-------- Exercise data

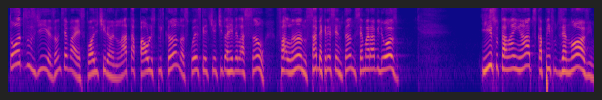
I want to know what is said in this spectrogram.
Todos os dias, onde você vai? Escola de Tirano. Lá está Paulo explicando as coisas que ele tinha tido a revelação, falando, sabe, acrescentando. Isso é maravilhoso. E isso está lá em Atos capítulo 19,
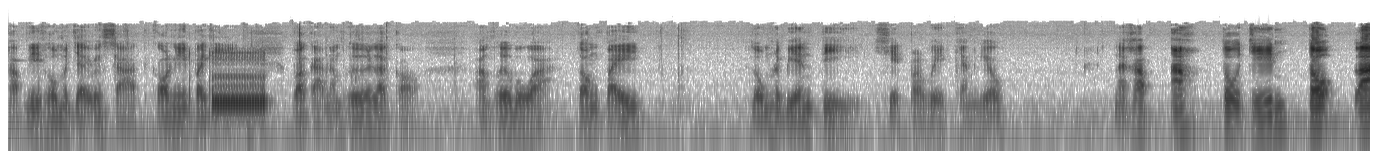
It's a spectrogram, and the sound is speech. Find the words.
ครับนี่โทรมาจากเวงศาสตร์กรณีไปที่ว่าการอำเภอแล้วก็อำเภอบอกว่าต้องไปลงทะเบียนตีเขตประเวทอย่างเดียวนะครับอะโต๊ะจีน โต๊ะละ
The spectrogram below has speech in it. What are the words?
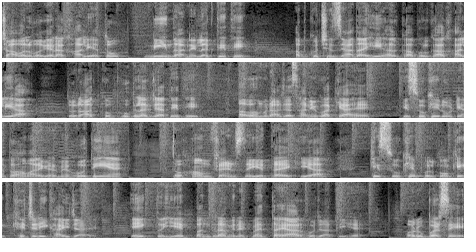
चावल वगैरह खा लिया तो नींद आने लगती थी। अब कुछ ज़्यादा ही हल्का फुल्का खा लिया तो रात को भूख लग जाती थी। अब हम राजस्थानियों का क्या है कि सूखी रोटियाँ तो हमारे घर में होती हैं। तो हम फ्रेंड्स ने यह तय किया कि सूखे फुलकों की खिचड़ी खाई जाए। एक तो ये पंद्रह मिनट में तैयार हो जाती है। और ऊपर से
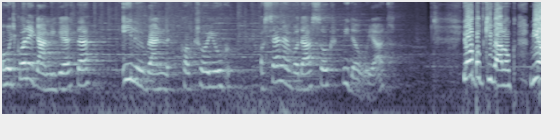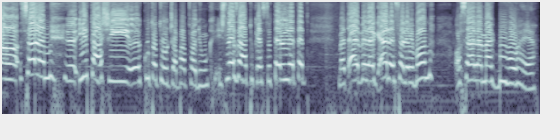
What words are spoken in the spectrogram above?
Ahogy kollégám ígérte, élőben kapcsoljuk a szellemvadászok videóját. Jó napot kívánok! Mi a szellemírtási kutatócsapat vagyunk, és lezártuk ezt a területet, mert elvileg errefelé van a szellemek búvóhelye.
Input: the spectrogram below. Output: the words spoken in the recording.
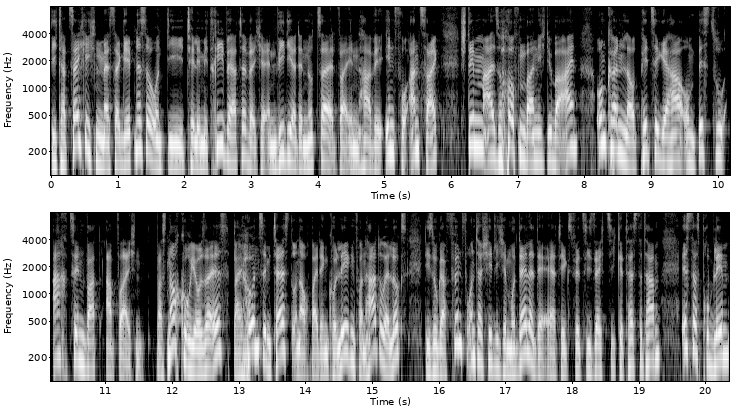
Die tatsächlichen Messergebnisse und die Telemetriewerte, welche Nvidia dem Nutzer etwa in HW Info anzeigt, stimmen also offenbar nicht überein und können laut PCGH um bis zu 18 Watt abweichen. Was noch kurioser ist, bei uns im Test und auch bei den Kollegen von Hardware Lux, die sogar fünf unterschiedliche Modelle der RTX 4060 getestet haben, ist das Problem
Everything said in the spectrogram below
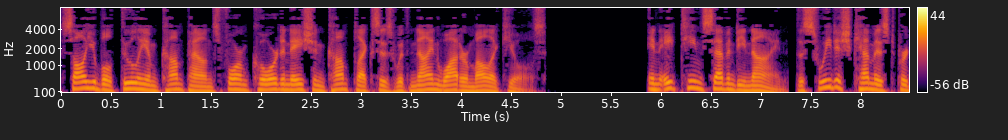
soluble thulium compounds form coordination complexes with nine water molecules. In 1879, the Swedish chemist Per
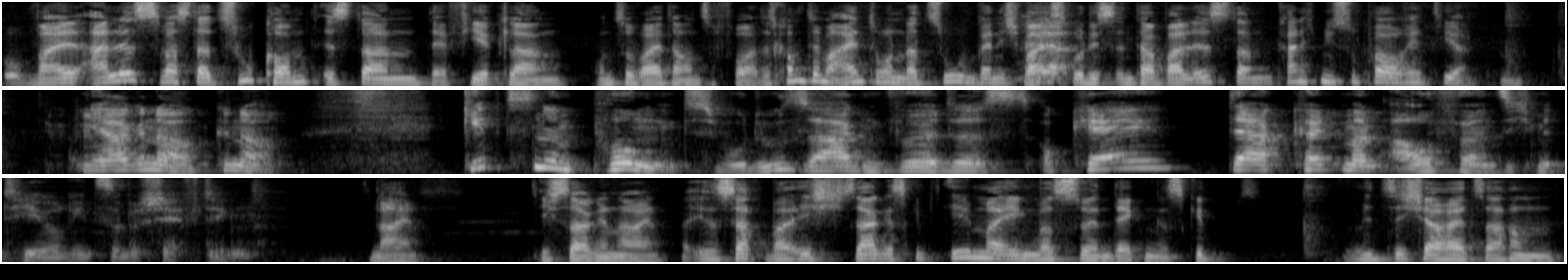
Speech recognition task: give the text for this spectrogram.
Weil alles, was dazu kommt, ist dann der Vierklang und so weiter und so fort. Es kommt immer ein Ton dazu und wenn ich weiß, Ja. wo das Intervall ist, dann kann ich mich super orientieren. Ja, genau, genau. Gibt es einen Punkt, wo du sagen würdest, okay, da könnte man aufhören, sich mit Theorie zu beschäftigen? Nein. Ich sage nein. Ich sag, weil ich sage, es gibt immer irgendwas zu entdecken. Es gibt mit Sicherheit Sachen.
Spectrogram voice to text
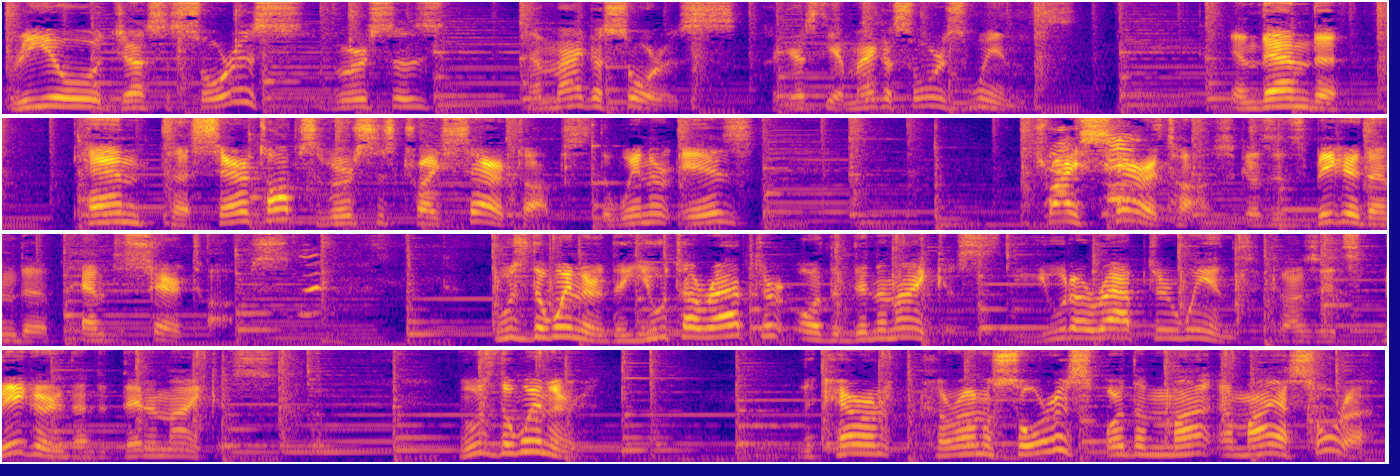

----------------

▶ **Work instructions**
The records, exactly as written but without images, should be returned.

▶ **Expected output**
I want to know what is said in this spectrogram.
Todos os dias, onde você vai? Escola de Tirano. Lá está Paulo explicando as coisas que ele tinha tido a revelação, falando, sabe, acrescentando. Isso é maravilhoso. E isso está lá em Atos capítulo 19,
It's a spectrogram, and the sound is speech. Find the words.
ครับนี่โทรมาจากเวงศาสตร์กรณีไปที่ว่าการอำเภอแล้วก็อำเภอบอกว่าต้องไปลงทะเบียนตีเขตประเวทอย่างเดียวนะครับอะโต๊ะจีน โต๊ะละ
The spectrogram below has speech in it. What are the words?
चावल वगैरह खा लिया तो नींद आने लगती थी। अब कुछ ज़्यादा ही हल्का फुल्का खा लिया तो रात को भूख लग जाती थी। अब हम राजस्थानियों का क्या है कि सूखी रोटियाँ तो हमारे घर में होती हैं। तो हम फ्रेंड्स ने यह तय किया कि सूखे फुलकों की खिचड़ी खाई जाए। एक तो ये पंद्रह मिनट में तैयार हो जाती है। और ऊपर से
What words are spoken in the spectrogram above?
Ahogy kollégám ígérte, élőben kapcsoljuk a szellemvadászok videóját. Jó napot kívánok! Mi a szellemírtási kutatócsapat vagyunk, és lezártuk ezt a területet, mert elvileg errefelé van a szellemek búvóhelye.
Input: the spectrogram below. Output: the words spoken in the recording.
Die tatsächlichen Messergebnisse und die Telemetriewerte, welche Nvidia dem Nutzer etwa in HW Info anzeigt, stimmen also offenbar nicht überein und können laut PCGH um bis zu 18 Watt abweichen. Was noch kurioser ist, bei uns im Test und auch bei den Kollegen von Hardware Lux, die sogar fünf unterschiedliche Modelle der RTX 4060 getestet haben, ist das Problem
Everything said in the spectrogram below
soluble thulium compounds form coordination complexes with nine water molecules. In 1879, the Swedish chemist Per
Speech recognition task: give the text for this spectrogram.
Weil alles, was dazu kommt, ist dann der Vierklang und so weiter und so fort. Es kommt immer ein Ton dazu und wenn ich weiß, Ja. wo das Intervall ist, dann kann ich mich super orientieren. Ja, genau, genau. Gibt es einen Punkt, wo du sagen würdest, okay, da könnte man aufhören, sich mit Theorie zu beschäftigen? Nein. Ich sage nein. Ich sag, weil ich sage, es gibt immer irgendwas zu entdecken. Es gibt mit Sicherheit Sachen.
Spectrogram voice to text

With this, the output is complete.